By Golf Channel DigitalDecember 18, 2017, 12:30 pm

Cabreras win PNC Father/Son Challenge

By Associated PressDecember 17, 2017, 11:36 pm

ORLANDO, Fla. - Angel Cabrera and Angel Cabrera Jr. closed with a 12-under 60 for a three-shot victory in their debut at the PNC Father/Son Challenge.

The Cabreras opened with a 59 at The Ritz-Carlton Golf Club and were challenged briefly by the defending champions, David Duval and Nick Karavites, in the scramble format Sunday. The Argentines went out in 30, and they had a two-shot lead with Cabrera's son came within an inch of chipping in for eagle on the final hole.

They finished at 25-under 199 for a three-shot victory over Duval and Karavites, and Bernhard Langer and Jason Langer. The Langer team won in 2014.

Mark O'Meara and Shaun O'Meara tied for fourth at 21 under with Jerry Pate and Wesley Pate.

Cabrera wasn't even in the field until two-time U.S. Open champion Curtis Strange and his son, Tom Strange, had to withdraw.

Duval and his stepson went out in 28, but the Cabreras regained control by starting the back nine with back-to-back birdies, and then making birdies on the 13th, 14th and 16th. The final birdie allowed them to tie the tournament scoring record.

''This is certain my best week of the year,'' said Cabrera, the 2009 Masters champion and 2007 U.S. Open champion at Oakmont. ''To play alongside all the legends ... as well as playing alongside my son, has been the greatest week of the year.''

The popular event is for players who have won a major championship or The Players Championship. It is a scramble format both days.

In some cases, the major champions lean on the power of their sons for the distance. O'Meara said Saturday that his ''little man'' hit it 58 yards by him on the 18th. And on Sunday, Stewart Cink said son Reagan told him after outdriving him on the opening four holes, ''In this tournament I may be your son, but right now I'm your Daddy!''

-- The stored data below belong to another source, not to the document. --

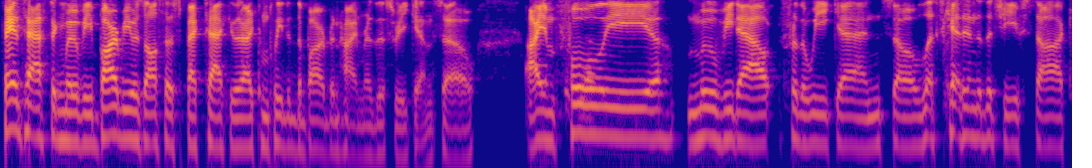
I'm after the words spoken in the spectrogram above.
fantastic movie. Barbie was also spectacular. I completed the Barbenheimer this weekend, so I am fully movied out for the weekend. So let's get into the Chiefs talk.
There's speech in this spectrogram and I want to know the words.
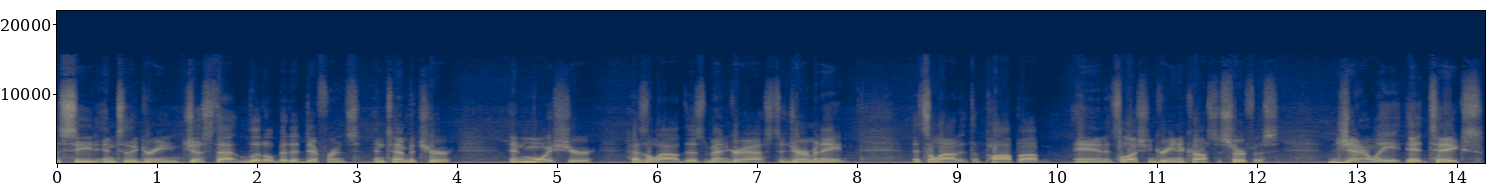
the seed into the green. Just that little bit of difference in temperature and moisture has allowed this bent grass to germinate. It's allowed it to pop up and it's lush and green across the surface. Generally, it takes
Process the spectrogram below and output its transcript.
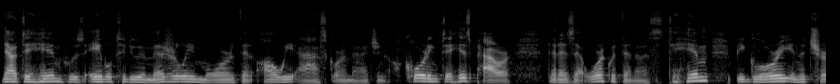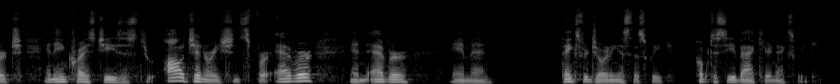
Now to him who is able to do immeasurably more than all we ask or imagine, according to his power that is at work within us, to him be glory in the church and in Christ Jesus through all generations forever and ever. Amen. Thanks for joining us this week. Hope to see you back here next week.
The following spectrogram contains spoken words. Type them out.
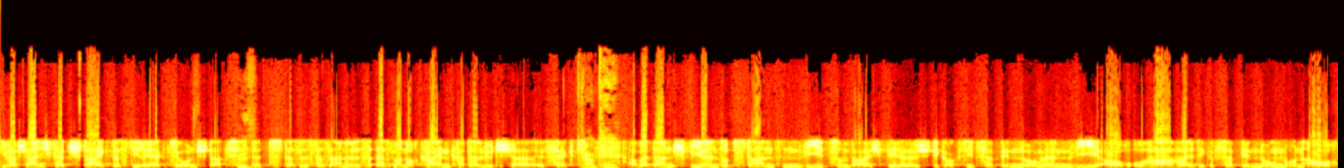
die Wahrscheinlichkeit steigt, dass die Reaktion stattfindet. Hm. Das ist das eine. Das ist erstmal noch kein katalytischer Effekt. Okay. Aber dann spielen Substanzen wie zum Beispiel Stickoxidverbindungen, wie auch OH-haltige Verbindungen und auch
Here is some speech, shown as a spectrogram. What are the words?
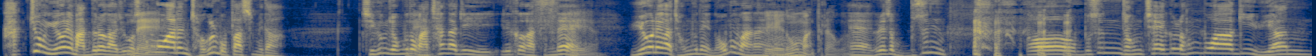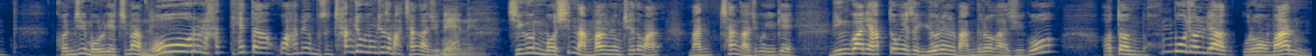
각종 위원회 만들어 가지고 네. 성공하는 적을 못 봤습니다. 지금 정부도 네. 마찬가지일 것 같은데 예. 위원회가 정부 내에 너무 많아요. 예, 너무 많더라고요. 예, 그래서 무슨 어 무슨 정책을 홍보하기 위한 건지 모르겠지만 네. 뭐를 하- 했다고 하면 무슨 창조 경제도 마찬가지고 네, 네. 지금 뭐 신남방 정책도 마, 마찬가지고 이게 민관이 합동해서 위원회를 만들어 가지고 어떤 홍보 전략으로만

Jack Nicklaus played with his grandson, G.T. They closed with a 64 and tied for 15th in the field of 20 teams.